The lines below, from the one containing "Mel spectrogram. The" through the one containing "Mel spectrogram of a recording, levels", should be set down exactly, with no pictures and nothing else.

[DATA TO EXAMINE — start]

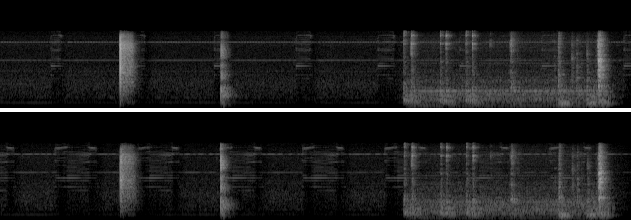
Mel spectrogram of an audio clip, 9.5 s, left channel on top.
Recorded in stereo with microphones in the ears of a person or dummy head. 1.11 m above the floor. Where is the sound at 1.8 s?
55° left (ahead or behind), 0.6 m.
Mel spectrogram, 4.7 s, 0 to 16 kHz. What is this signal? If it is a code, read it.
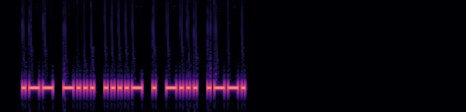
Morse code, heard as a keyed tone, about 34 wpm, 700 Hz. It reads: WB4EBP
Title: USA Call Signs - 6 Characters - 35wpm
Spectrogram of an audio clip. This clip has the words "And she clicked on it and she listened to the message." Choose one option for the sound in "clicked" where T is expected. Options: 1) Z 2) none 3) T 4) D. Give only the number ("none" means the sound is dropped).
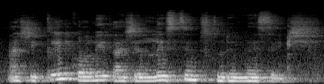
2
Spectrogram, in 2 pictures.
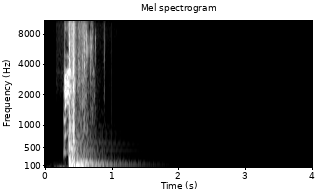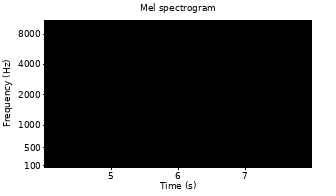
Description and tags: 41 hn catexplodes
Cat exploding. Made with cardboard box, bottle with liquid and fake cat sounds.
cat, cartoon, explosion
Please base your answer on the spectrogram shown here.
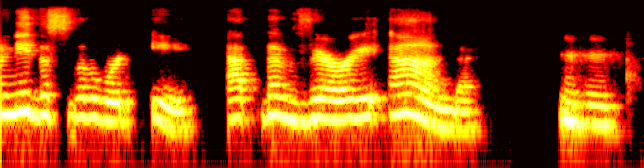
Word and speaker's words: y: We don't say y, because that's really just the name of the letter, right? We just say e. It sounds like the letter I almost.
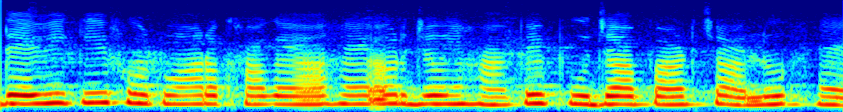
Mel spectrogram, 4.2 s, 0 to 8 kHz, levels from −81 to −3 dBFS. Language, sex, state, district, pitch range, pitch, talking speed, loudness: Hindi, female, Chhattisgarh, Raipur, 215-230 Hz, 225 Hz, 200 wpm, -14 LUFS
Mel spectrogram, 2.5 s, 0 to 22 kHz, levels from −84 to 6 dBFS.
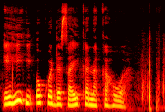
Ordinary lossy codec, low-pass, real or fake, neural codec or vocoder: none; 19.8 kHz; real; none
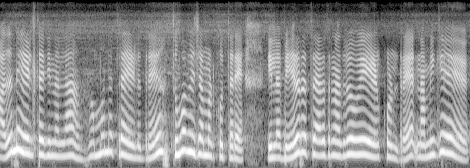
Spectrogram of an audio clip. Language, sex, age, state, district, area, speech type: Kannada, female, 30-45, Karnataka, Mandya, rural, spontaneous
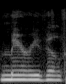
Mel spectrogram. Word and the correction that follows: Merrillville: That's not how you say it. It's, like, Merrillville.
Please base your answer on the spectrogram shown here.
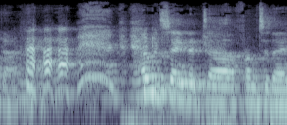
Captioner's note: laughing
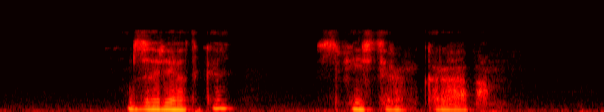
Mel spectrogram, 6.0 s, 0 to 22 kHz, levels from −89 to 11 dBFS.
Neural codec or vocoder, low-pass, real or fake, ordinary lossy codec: none; 7.2 kHz; real; Opus, 16 kbps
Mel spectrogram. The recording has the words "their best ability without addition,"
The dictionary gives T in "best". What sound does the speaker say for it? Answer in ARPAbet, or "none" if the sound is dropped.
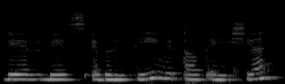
none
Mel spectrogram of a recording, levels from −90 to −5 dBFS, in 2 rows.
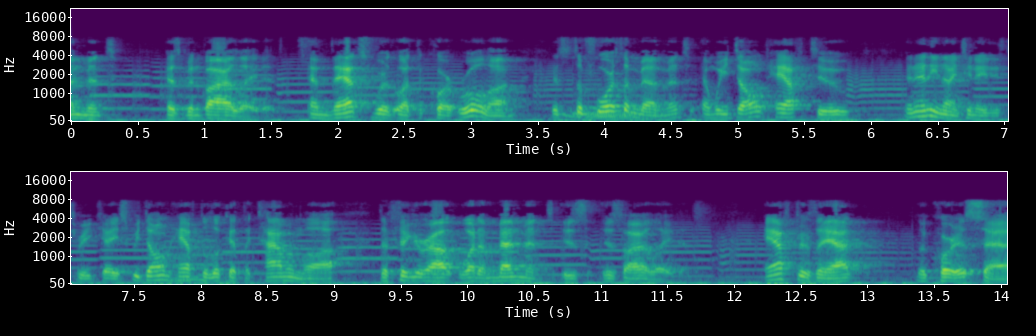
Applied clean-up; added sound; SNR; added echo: none; Trumpet; 19 dB; none.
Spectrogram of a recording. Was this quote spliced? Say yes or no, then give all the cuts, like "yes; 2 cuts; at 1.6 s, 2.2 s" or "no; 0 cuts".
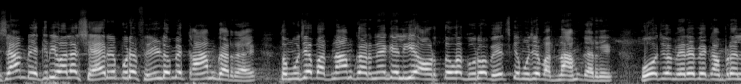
no; 0 cuts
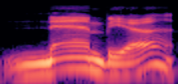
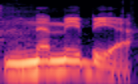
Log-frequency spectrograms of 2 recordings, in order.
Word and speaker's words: Namibia: Jeff is definitely closest, but this is a country that Donald Trump called Nambia. It's Namibia.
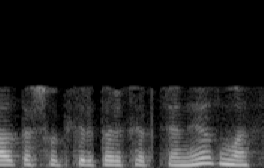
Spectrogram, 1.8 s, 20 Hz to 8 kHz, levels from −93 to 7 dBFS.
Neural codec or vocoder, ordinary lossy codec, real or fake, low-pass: codec, 16 kHz, 0.8 kbps, ZipCodec; AAC, 16 kbps; fake; 7.2 kHz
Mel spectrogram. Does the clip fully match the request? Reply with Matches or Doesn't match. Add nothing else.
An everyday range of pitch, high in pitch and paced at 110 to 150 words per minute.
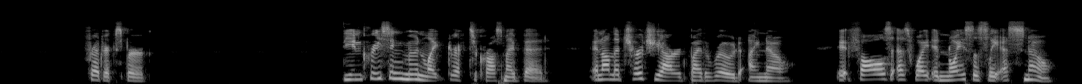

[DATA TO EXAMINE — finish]

__EXPECTED OUTPUT__
Mel spectrogram. The recording has the words "their best ability without addition,"
The dictionary gives T in "best". What sound does the speaker say for it? Answer in ARPAbet, or "none" if the sound is dropped.
none
Mel spectrogram of a recording, levels from −90 to −5 dBFS, in 2 rows.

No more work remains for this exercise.